- "고무줄 만리장성...中. 고구려-발해땅까지 연장". news.donga.com. Retrieved 2016-09-29.
- "项目介绍 (Topic Overview)" (in Chinese). Centre of China's Borderland History and Geography Research, CASS. 2007-07-04. Archived from the original on October 16, 2008. Retrieved 2009-07-28.
- Anonymous (2003), "Afterword 后记", in Ma, Dazheng 马大正 (editor-in-chief), Research on China's Northeast Frontiers 中国东北边疆研究 (in Chinese), Beijing: Chinese Academy of Social Science Press 中国社会科学出版社, p. 323.
- Byington, Mark (2002), "The Creation of an Ancient Minority Nationality: Koguryo in Chinese Historiography", Embracing the Other: The Interaction of Korean and Foreign Cultures, Proceedings of the 1st World Congress of Korean Studies, III. Songnam, Republic of Korea: The Academy of Korean Studies (PDF). 23 pages, unpaginated.
- Gries, Peter Hays (2005), "The Koguryo Controversy, National Identity, and Sino-Korean Relations Today" (PDF), East Asia, 22 (4): 3–17, doi:10.1007/s12140-005-0001-y.
- Kim (1), Ji Hoon (2007), "Resolving the conflicts over historical issues between Korea and China : The "Northeast Project" and Chinese historical textbooks 한중 역사갈등 줄이기: 동북공정과 중국의 역사교과서", Critical Studies on Modern Korean History (in Korean), 17: 123–153.
- Kim (2), Taeho (2007), "China's ascendancy and the future of the Korean peninsula", in Nicolas, Françoise, Korea in the New East Asia: East Asian Integration and the China Factor, London and New York: Routledge, pp. 117–34, ISBN 978-0-415--42006-8.
- Lee, Yun Kuen (2002), "Building the chronology of early Chinese history" (PDF), Asian Perspectives, 41 (1): 15–42, doi:10.1353/asi.2002.0006.
- Ma, Dazheng (2003), "A Few Issues Concerning the 'Serialized Research Project on the History and Current State of the Northeast Frontiers' 关于'东北边疆历史与现状系列研究工程'的几个问题", in Ma, Dazheng 马大正 (editor-in-chief), Research on China's Northeast Frontiers 中国东北边疆研究 (in Chinese), Beijing: Chinese Academy of Social Science Press 中国社会科学出版社.
- Mohan, Pankaj (2011), "Contending Perspectives on Koguryo: A Fresh Look at China's Northeast Project", The Dong Gook Sa Hak, 50: 53–93.

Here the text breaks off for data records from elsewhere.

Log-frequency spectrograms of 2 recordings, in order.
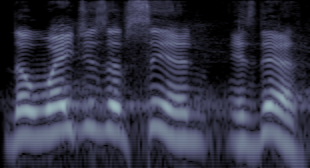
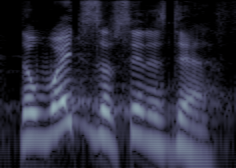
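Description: First: Slow, measured recitation of "The wages of sin is death"; out loud together. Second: Said in the usual way. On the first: Shown as a demonstration. Preacher leading congregation to say it with him, slow and deliberate. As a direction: stretch "wages of sin is death" for a crowd to follow. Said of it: "Say it with me out loud". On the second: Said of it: "Can y'all say that with me?".

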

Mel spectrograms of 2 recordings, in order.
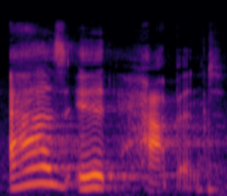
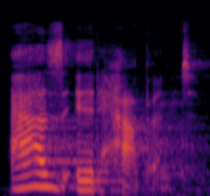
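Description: First: "as it happened" drawn out slowly, each word weighted; slow stress on AS. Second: Said in the usual way. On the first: Shown as a demonstration. Preacher dwelling on the phrase, slow and weighted. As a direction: lean slowly on "as it happened" with AS on top. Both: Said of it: "Look at that phrase".

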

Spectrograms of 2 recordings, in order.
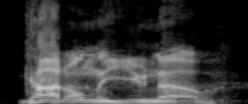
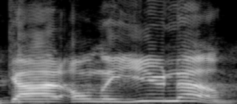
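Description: First: Said in the usual way. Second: Louder, higher prophet's answer; preacher repeating Ezekiel's reply with force; emphatic reply. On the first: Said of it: "he says". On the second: Retold or imitated. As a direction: proclaim the humble answer.

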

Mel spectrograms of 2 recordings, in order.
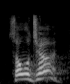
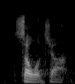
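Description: First: "So will John" lifted higher, rising on "John"; emphatic restatement. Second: "So will John" dropped low and soft; soft aside. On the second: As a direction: murmur "So will John" to yourself. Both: Acted. Repeats phrase, contrasting takes.

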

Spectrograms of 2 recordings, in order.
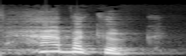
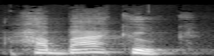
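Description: First: "Habakkuk" stressed on the first syllable; speaker's usual pronunciation. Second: "Habakkuk" stressed on the second syllable; alternative pronunciation. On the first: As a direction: say "Habakkuk" as HAB-a-kook. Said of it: "I always call it Habakkuk". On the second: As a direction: attempt "Habakkuk" as ha-BAK-kook. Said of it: "Just can't do it, sorry". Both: Shown as a demonstration.

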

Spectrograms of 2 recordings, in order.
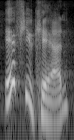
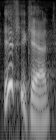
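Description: First: "If you can" thrown back with a rising, questioning tune; challenging echo. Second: "if you can" repeated lower, with a falling tune; challenging repeat. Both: Acted. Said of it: "he kinda challenges him".

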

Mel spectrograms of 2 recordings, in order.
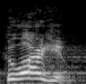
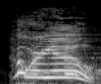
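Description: First: Loud startled question; jolted awake, demand it. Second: High loud startled yelp; freaked-out yelp. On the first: Boaz waking to a woman at his feet, loud startled question. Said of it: "the man was startled". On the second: Boaz freaking out at a stranger, high startled yelp. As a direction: squeal it like you're terrified. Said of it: "he just freaks out for a minute". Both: Retold or imitated.

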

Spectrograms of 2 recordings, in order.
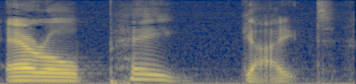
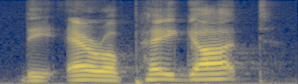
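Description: First: "Areopagite" ending in a long-i "gite"; "Areopagite" as air-oh-PAY-gite, drawn out; alternative pronunciation. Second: "Areopagite" with a short last syllable like "got"; "Areopagite" as air-oh-PAY-got; first pronunciation. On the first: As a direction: say "Areopagite" slowly, last syllable rhyming with "kite". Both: Shown as a demonstration. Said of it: "or Areopagite".

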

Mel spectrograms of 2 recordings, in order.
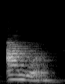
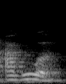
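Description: First: Água stressed on open "á", falling; stress on first syllable. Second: Agua stressed on "gu", as a-GU-a; wrong stress on "gu". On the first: Teacher correcting the stress, "água" stressed on Á. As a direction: say "água" as A-gwa. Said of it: "'cause the stress is here". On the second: Teacher showing how it could sound, "agua" stressed on GU. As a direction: say "agua" in three syllables, a-GU-a. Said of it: "Otherwise, it could sound". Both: Shown as a demonstration.

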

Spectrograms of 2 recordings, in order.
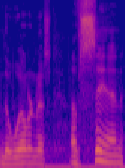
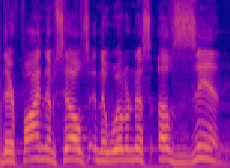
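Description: First: "sin" with a plain s sound. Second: "Zin" with a buzzing z sound. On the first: Preacher naming the first wilderness, "sin" with s. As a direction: say "sin" with a hissed s, not a z. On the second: Preacher contrasting the second wilderness, "Zin" with z. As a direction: stress the z in "Zin" so it isn't "sin". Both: Shown as a demonstration. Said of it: "with a, with a Z".

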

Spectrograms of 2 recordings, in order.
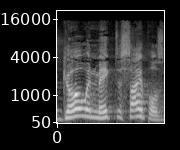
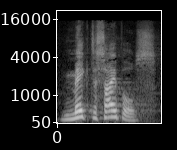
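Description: First: "Go" punched up front in "Go and make disciples"; "Go" stressed first, then "and make disciples" runs on. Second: "Make disciples" said slowly, with the weight on "Make"; "Make disciples" slow and deliberate, with stress on "Make". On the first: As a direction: hit the word "Go" hard. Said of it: "we put the emphasis on the go". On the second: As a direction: lean on "Make" and draw out "Make disciples". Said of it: "but the emphasis on the make disciples". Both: Shown as a demonstration.

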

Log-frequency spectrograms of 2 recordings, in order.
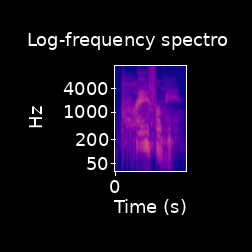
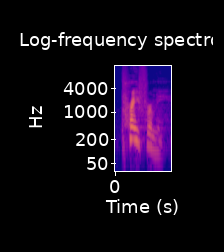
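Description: First: Much softer, earnest plea; quiet appeal. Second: Said in the usual way. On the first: Acted. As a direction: drop to a hushed, heartfelt request. First, hushed take of the appeal.

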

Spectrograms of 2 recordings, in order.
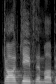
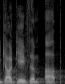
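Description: First: Said in the usual way. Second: Softer, grave God gave them up; hushed. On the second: Shown as a demonstration. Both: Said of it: "reminds us time and time".

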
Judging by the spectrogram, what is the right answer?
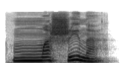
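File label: "car", Russian; bukvar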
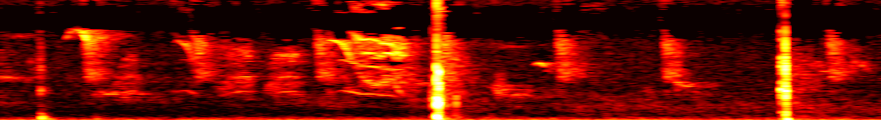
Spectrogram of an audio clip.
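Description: Birds chirping faintly over a steady outdoor background, with one sharp smack about two seconds in and a smaller one near the end.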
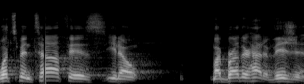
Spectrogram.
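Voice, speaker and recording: There is a quiet background as a man speaks in an animated tone, fairly high in pitch with ordinary pitch variation. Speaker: mortgage executive and conference speaker. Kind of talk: conference talk. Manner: fast.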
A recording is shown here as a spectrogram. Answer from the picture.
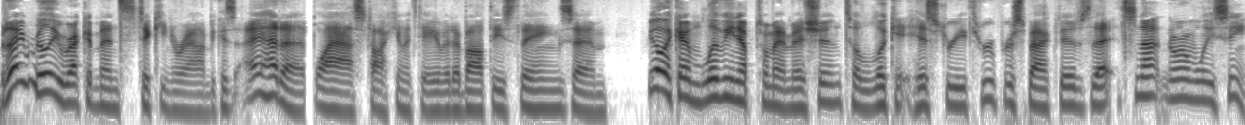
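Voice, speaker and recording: A man at a very fast pace with hardly any pauses, in a dry, close sound with no echo. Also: fairly high pitch for a man, lively intonation, very clean recording, silent background. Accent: American. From Iowa, US Midwest. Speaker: history podcast host. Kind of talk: podcast interview.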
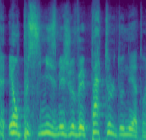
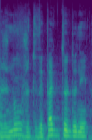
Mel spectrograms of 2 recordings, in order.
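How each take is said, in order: First: Loud, much higher indignant refusal; loud, high indignant outburst. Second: Said in the usual way. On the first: Real, not acted. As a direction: shout the refusal at the rival bidder. Outbid again, indignant.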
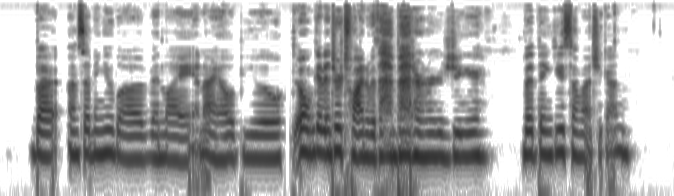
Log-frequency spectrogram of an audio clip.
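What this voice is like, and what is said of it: Strained, failing voice. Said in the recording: “I'm losing my voice.”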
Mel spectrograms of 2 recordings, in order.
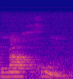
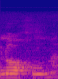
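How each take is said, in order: First: The first vowel is an 'a' sound. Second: The first vowel is an 'o' sound. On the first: The speaker calls it right. "אתה אומר נחום" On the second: The speaker calls it wrong. "אתה לא אומר נוחום"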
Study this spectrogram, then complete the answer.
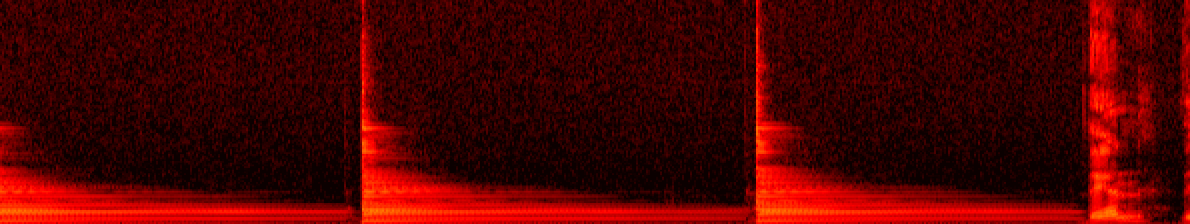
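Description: Plucked guitar A string ringing out as a tuning reference, struck three times at roughly three-second intervals, each note loud at the attack and slowly decaying, with a brief voice at the very end.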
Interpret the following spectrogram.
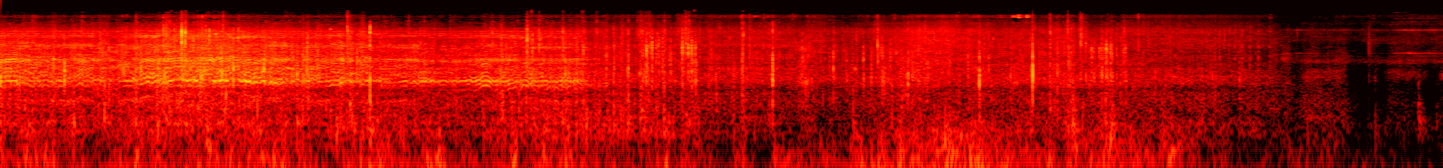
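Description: Electric mountain bike rolling over a dirt forest trail: a steady rumble of tyres and wind with scattered rattles and clicks. For the first seven seconds or so a wavering high whine rides over it, then the sound grows quieter near the end.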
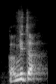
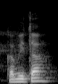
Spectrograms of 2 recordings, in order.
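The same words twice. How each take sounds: First: The name is shouted loudly. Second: The name is called at normal loudness.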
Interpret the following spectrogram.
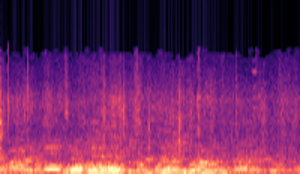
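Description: Indistinct talking: several voices overlapping in a busy shop.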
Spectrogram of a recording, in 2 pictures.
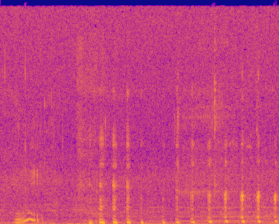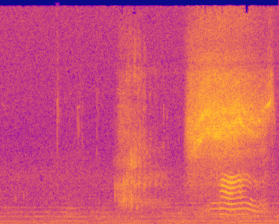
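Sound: cat meowing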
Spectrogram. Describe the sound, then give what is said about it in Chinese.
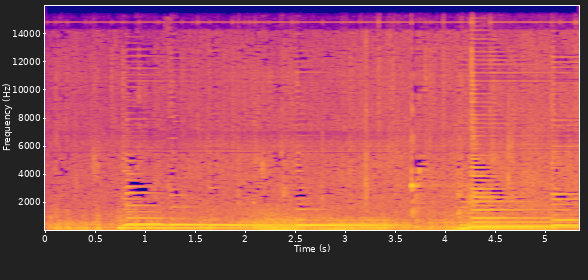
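Steady rain hisses as a broad, even wash of noise beneath sustained musical tones that swell at the start and again near the end. “真的又下雨了，还有雷声”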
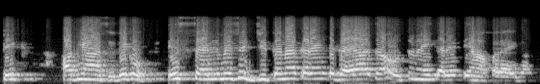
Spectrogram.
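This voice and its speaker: A man's voice: very high voice, steady tone, normal speed, rough recording. A man teaching a physics class, chatty and teasing, scolding students to focus and mixing in English terms. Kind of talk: classroom lecture.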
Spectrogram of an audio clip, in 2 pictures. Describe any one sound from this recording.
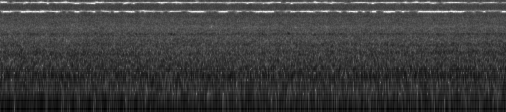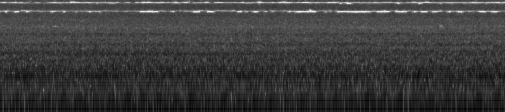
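A diesel locomotive engine idles with a loud, steady rumbling drone close by.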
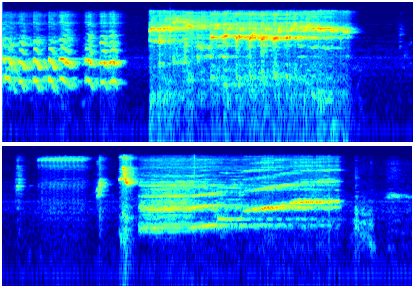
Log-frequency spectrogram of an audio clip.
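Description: A run of short recorded animal calls played one after another with brief silences between them: a pitched, harmonic call that ends about a second in, then a louder, rougher call, then a faint high tone and a click, and finally a series of rising whistle-like glides.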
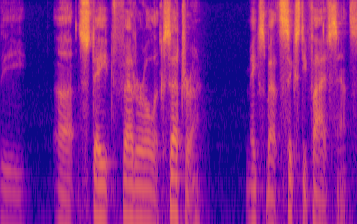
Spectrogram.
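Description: A somewhat breathy man with an American accent, fairly low in pitch, at a moderate pace, in a very clean recording with a silent background. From US West Coast, San Diego. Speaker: local party official. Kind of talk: interview. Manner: halting with frequent fillers.

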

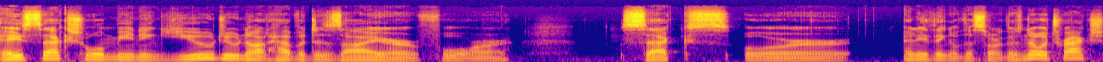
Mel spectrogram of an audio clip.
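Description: A man with a plain, everyday voice at medium pitch, fairly slow pace, very clean recording with a silent background. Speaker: guest. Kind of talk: casual chat.

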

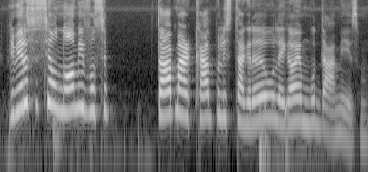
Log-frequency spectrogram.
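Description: A woman talks at a moderate pace in a high pitch. Her pitch swings very widely and her loudness shifts a lot. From Rio Grande do Sul, Brazil (Porto Alegre). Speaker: podcast host. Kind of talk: casual interview.

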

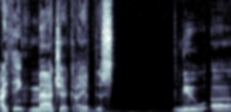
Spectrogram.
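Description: Against a quiet background, a man with an American accent uses a normal speaking voice at a fairly low pitch with ordinary pitch variation. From Erie, Pennsylvania. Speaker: magician. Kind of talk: interview. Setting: studio.

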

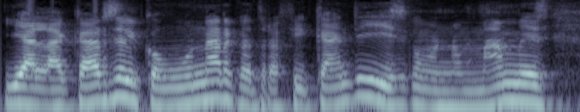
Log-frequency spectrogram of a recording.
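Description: Audible room echo around a man's fairly high voice. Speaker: podcast host; engineering student. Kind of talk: casual chat.

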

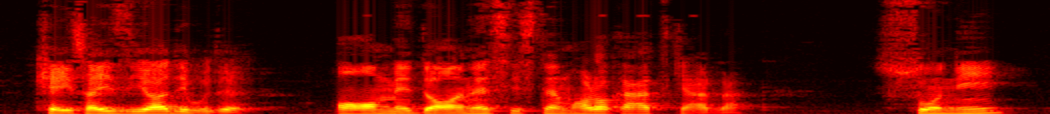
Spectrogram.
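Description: A man speaks in an ordinary speaking voice at a medium pitch and a moderate pace. His intonation is fairly even, and the background is quiet. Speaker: podcast host. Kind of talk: casual tech talk.

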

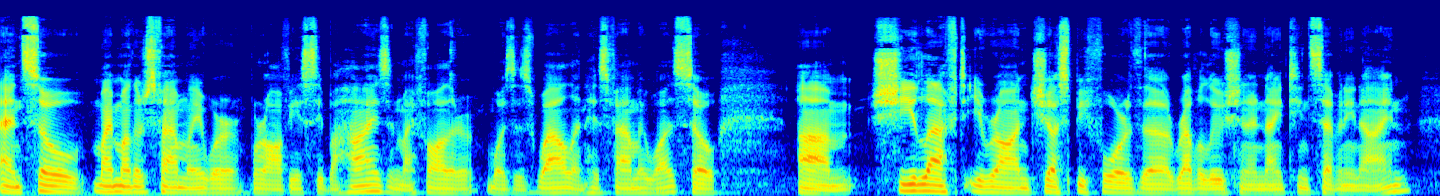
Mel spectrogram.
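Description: With a Canadian accent, a man speaks in a very deep, low pitch and a bright, sharp tone. His pace is moderate with ordinary pitch variation, on a very clean recording with a silent background. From British Columbia, Canada. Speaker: medical doctor and geoscientist. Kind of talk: interview conversation.

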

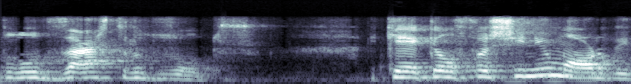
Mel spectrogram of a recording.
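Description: The speaker's pitch varies in an ordinary way. Room echo can be heard. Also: woman. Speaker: podcast co-host. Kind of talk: casual chat.

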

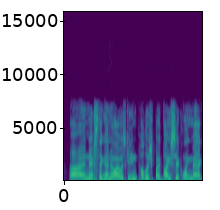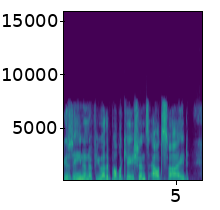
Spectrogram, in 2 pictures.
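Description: With hardly any pauses, a man with an American accent speaks at a medium pitch and with fairly even intonation. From California, San Gabriel Valley near Los Angeles. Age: 60s. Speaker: novelist and marketing professional. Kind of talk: interview conversation. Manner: halting with many fillers.

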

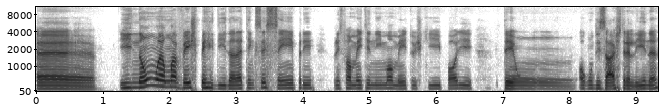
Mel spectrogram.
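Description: A man with an unremarkable speaking voice, medium in pitch with ordinary pitch variation, talks at a fairly slow pace in a dry, close sound with no echo. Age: 20s. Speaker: geography student. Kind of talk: educational podcast conversation.

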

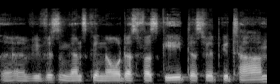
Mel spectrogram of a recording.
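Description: In a very clean recording with a silent background, a man with an ordinary speaking voice talks at a fairly slow pace in a fairly low pitch. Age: 50s. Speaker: trained carpenter joining a live audio room. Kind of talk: casual discussion.

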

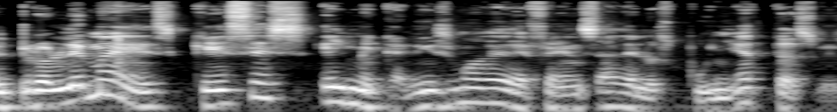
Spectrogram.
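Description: This man has an unremarkable speaking voice, talking at a fairly slow pace with lively intonation. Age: 40s. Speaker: podcast host. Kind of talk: casual monologue.

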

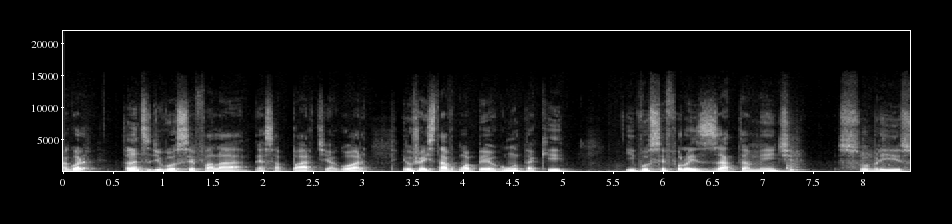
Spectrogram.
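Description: A man's dark, mellow voice sits at a medium pitch and a moderate pace. The recording is very clean, with a silent background. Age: 40s. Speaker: pastor and podcast host. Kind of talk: casual interview chat.

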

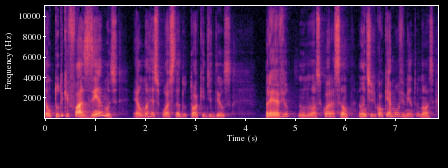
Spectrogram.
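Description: A man speaks at a high pitch with ordinary pitch variation. His moderate pace comes through in a very clean recording with a silent background. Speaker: pastor. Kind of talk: casual chat.

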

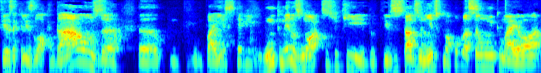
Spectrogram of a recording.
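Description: A man talks at a moderate pace in a somewhat breathy, fairly high voice, with very wide pitch swings and big swings in loudness. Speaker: businessman and author. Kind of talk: casual interview. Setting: Instagram live video call.

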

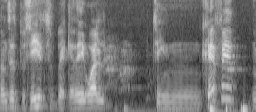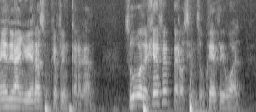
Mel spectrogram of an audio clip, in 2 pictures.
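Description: Using a plain, everyday voice, a man speaks at a moderate pace and fairly high pitch, with lively intonation and big swings in loudness. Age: 20s. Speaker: former youth scout coordinator. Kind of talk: casual chat.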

- Pak, Yangjin (2008), "A Comparative Look at Chinese Historical Research Projects: The Xia-Shang-Zhou Chronology Project and the Search for the Origins of Chinese Civilization Project 중국 역사공정의 비판적 검토: 하상주단대공정과 중화문명탐원공정을 중심으로", Critical Review of History, 82: 299–320.
- Seo, Gilsu (2007), "Results and Outlook on the Five-Year's Northeast Asia Project in the People's Republic of China 중화인민공화국 동북공정 5년의 성과와 전망", Koguryeo Balhae Research (in Korean), 29: 13–62.
- Wang, Luolin 王洛林 (2003), "Strengthen Research on the Northeast Frontiers, Stimulate the Building of Academic Disciplines 加强东北边疆研究，促进学科建设", in Ma, Dazheng 马大正 (editor-in-chief), Research on China's Northeast Frontiers 中国东北边疆研究 (in Chinese), Beijing: Chinese Academy of Social Science Press 中国社会科学出版社.
- Yoon, Hwy-tak (2004), "China's Northeast Project: Defensive or Offensive Strategy?" (PDF), East Asian Review, 16 (4): 99–121.